(Exercise):
Could you return all of the entries below exactly, minus the pictures?
(Data for analysis Opens)
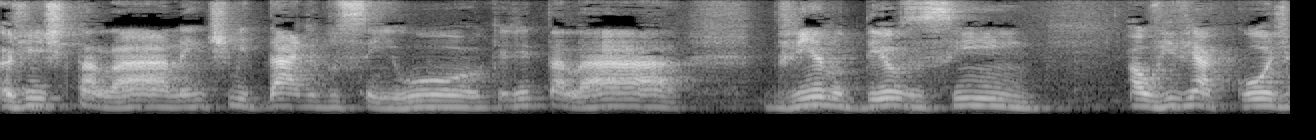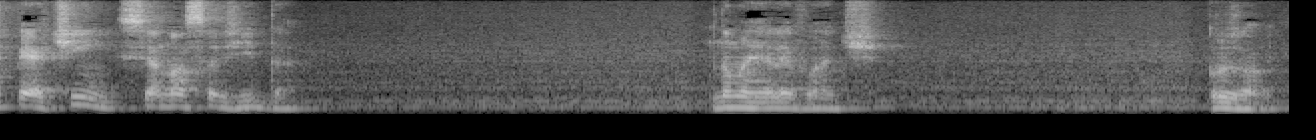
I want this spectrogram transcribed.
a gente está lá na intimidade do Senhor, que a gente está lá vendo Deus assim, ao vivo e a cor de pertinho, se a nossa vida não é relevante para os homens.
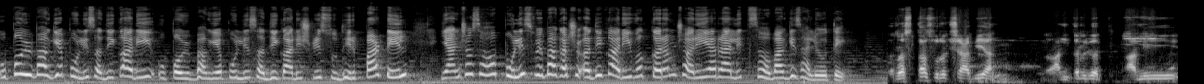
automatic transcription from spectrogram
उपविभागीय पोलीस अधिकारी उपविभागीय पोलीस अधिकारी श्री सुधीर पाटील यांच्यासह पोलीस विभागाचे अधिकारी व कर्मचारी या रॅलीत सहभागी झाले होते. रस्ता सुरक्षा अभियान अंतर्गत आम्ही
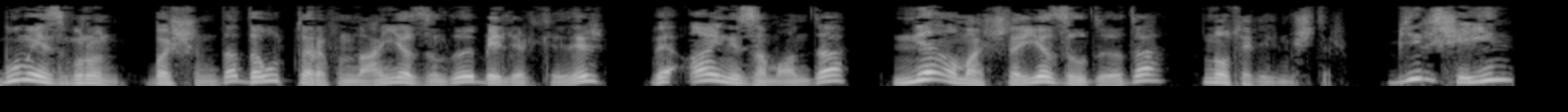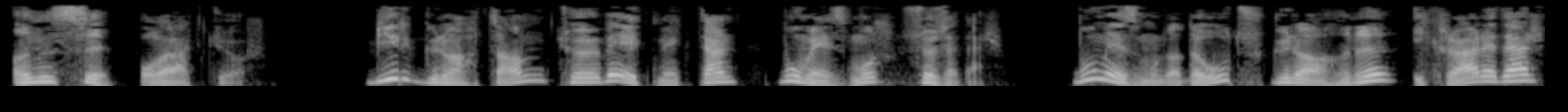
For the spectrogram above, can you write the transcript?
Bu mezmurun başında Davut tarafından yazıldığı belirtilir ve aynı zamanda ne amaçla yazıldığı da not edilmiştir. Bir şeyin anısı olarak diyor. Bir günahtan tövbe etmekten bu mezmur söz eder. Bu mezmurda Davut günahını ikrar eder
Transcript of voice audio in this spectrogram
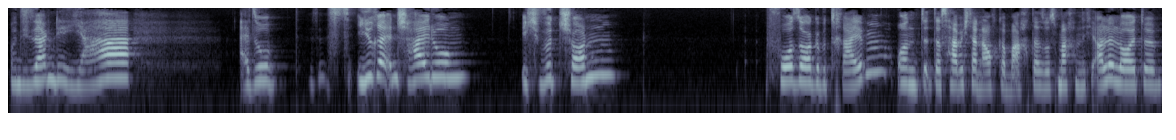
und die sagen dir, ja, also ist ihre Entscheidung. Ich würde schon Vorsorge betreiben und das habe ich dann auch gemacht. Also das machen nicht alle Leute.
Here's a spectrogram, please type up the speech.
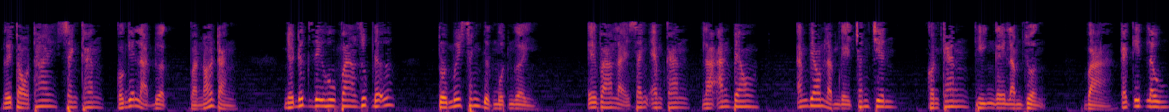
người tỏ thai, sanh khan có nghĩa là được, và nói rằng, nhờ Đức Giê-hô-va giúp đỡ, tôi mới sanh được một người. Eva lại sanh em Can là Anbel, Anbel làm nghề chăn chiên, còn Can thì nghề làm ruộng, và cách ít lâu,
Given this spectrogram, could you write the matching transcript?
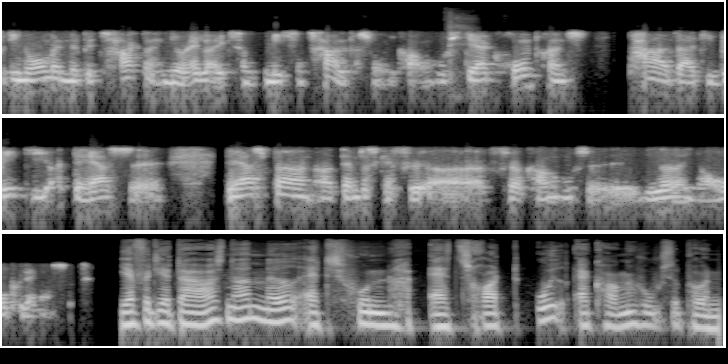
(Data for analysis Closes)
(Solution):
I want this spectrogram transcribed.
a gente está lá na intimidade do Senhor, que a gente está lá vendo Deus assim, ao vivo e a cor de pertinho, se a nossa vida não é relevante para os homens.
automatic transcription from spectrogram
उपविभागीय पोलीस अधिकारी उपविभागीय पोलीस अधिकारी श्री सुधीर पाटील यांच्यासह पोलीस विभागाचे अधिकारी व कर्मचारी या रॅलीत सहभागी झाले होते. रस्ता सुरक्षा अभियान अंतर्गत आम्ही
For the spectrogram above, can you write the transcript?
Bu mezmurun başında Davut tarafından yazıldığı belirtilir ve aynı zamanda ne amaçla yazıldığı da not edilmiştir. Bir şeyin anısı olarak diyor. Bir günahtan tövbe etmekten bu mezmur söz eder. Bu mezmurda Davut günahını ikrar eder
Transcript of voice audio in this spectrogram
und die sagen dir, ja, also ist ihre Entscheidung. Ich würde schon Vorsorge betreiben und das habe ich dann auch gemacht. Also das machen nicht alle Leute.
Here's a spectrogram, please type up the speech.
người tỏ thai, sanh khan có nghĩa là được, và nói rằng, nhờ Đức Giê-hô-va giúp đỡ, tôi mới sanh được một người. Eva lại sanh em Can là Anbel, Anbel làm nghề chăn chiên, còn Can thì nghề làm ruộng, và cách ít lâu,
Given this spectrogram, could you write the matching transcript?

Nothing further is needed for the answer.